Asanbay Center: What Is It?
Several weeks ago Bishkek got a new place, Asanbay Center. The city has seen no such large-scale projects since LOFT Tseh and ololohaus. The first used to be a favorite place of the Bishkek’s creative community and used to provide office space to designers, video production companies, magazines and etc. Now those days are long gone and ololohaus is the epicenter of the creative class in Bishkek. And luckily it’s not alone now, 1,700-square-meter Asanbay Center has some quite ambitious plans for Bishkek citizens.
Aida Sulova, who played several roles in the development of Asanbay Center starting from designing the place and up to promoting it and working with events, is always presented as an artist, as an activist, as a painter and as a designer. When asked how she would position herself, he says there’s probably no single word for everything she is trying to do and modestly replies that she is just a curious person.
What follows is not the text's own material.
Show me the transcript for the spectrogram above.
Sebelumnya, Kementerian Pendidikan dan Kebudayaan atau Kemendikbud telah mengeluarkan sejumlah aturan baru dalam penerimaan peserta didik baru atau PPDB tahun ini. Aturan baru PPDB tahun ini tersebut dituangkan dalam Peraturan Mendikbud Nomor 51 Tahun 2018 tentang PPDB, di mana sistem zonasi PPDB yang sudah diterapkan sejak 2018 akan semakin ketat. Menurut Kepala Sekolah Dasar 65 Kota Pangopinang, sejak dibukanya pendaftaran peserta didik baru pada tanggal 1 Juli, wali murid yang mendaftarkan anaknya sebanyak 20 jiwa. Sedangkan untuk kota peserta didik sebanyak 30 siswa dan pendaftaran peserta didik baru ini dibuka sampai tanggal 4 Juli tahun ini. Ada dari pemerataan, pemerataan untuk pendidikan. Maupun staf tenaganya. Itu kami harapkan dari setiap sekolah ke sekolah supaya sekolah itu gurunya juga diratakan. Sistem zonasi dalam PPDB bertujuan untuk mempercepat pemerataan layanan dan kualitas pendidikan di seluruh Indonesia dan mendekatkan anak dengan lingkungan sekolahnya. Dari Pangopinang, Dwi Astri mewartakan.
As a graduate of NYU Aida could easily pursue a successful career in New York. And she did — Aida works for HMA2 design firm based in NYC. Still she came to the Kyrgyz Republic to start something new for herself. Having an opportunity to live and work in one of the best cities in the world and coming back to Bishkek might seem strange for some young people in Bishkek. Again, in a very modest way Aida says she sees absolutely nothing heroic in her decision. She feels good and finds lots of interesting in both cities.
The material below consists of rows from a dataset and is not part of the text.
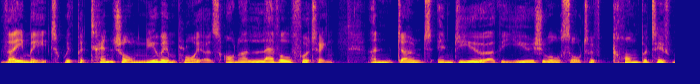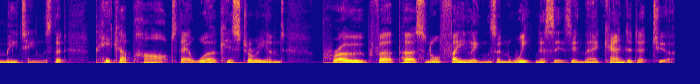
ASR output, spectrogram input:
they meet with potential new employers on a level footing and don't endure the usual sort of combative meetings that pick apart their work history and probe for personal failings and weaknesses in their candidature.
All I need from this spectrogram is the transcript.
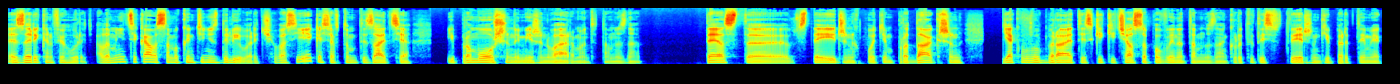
зареконфігурить. Але мені цікаво саме Continuous Delivery. Чи у вас є якась автоматизація і промоушени між environment, там, не знаю, тест, е, staging, потім production. Як ви вибираєте, скільки часу повинно там, не знаю, крутитись в staging і перед тим, як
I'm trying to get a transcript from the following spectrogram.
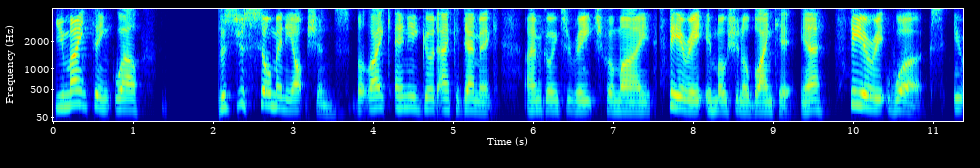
you might think, well, there's just so many options. But like any good academic, I'm going to reach for my theory emotional blanket. Yeah. Theory works. It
An idea of a place for a range of different events in Bishkek came to Aida long time ago and she was expecting such a place to open in Bishkek. But nothing happened and Bishkek kept getting more restaurants and places for ‘toi’, which stands for a feast in Kyrgyz. The only place in Bishkek in recent years, which she was happy about, is the building of the American University of Central Asia. As a part of HMA2 Aida has worked on the AUCA project too — from design and navigation and up to developing public art programs.
When she was approached by a local entrepreneur and looked at the place, she saw a large potential in the project. A transformer is one of the definitions she gives to Asanbay Center, which is often confused with an art center or a gallery. While there is special place for art in this project, Asanbay Center is much more — as Aida says, it’s a pretty flexible place, which can host both contemporary art exhibitions and hackathons. The range is wide and includes commercial presentations like one Samsung recently had — the place if a for-profit project and has to cover its expenses. The concept is realized even in the design of Asanbay Center — it’s mostly monochromic. This was done intentionally to let the organizing parties to use their own decorations and create their own design. Supporting art, education and development is our mission, — says Aida. Still, there are limits and proposals like the recent offer to host an ultimate fighting event are not acceptable.
Asanbay Center was a new experience for Aida — she has never been involved into business projects of this scale — she was more used to cooperate with non-for-profit organizations. After researching the events taking place in Bishkek, Aida saw that lots of great events need a better place. Apart from providing space for events two-story, Asanbay Center also has a gallery, a designer shop, a book shop, a coffee shop and a restaurant upstairs.
Spending most of her time in Asanbay Center Aida has bonded with the team. She even brought a symphonic orchestra once to perform for her construction workers one night. Even now Aida spends most of her day in the center. You can understand how dedicated she is to the project when you learn she has moved to an apartment nearby to save time. No wonder her colleagues from NYC, who visited Asanbay Center, highly appreciated Aida's work.
A Georgian-cuisine restaurant Niko is located on the second floor of Asanbay Center. This led to some controversy with some people stating on social media it was inappropriate. When asked if she is comfortable with such a neighborhood of an art center and a restaurant, Aida says she had to follow the concept, which was agreed from the very beginning. Moreover, she has researched the cases of such a combination in developed countries where art centers also had such neighboring units. Aida says understands such a reaction, but she also sees some sort of snobbery in such comments. She wants art to become more accessible — if we have a Georgian restaurant on the second floor, it doesn't mean it somehow invalidates our art center, — says Aida. She also tells a story about foreign painters, who visited to Bishkek and made paintings particularly for the restaurant and had no problems with that.
Asanbay Center is not a regular space for Bishkek and it's not surprising it got so much publicity. Kazakh media have recently visited the center, complimenting Bishkek by calling it Berlin of Central Asia. Hopefully Bishkek will have more projects of this scale justifying the compliment above.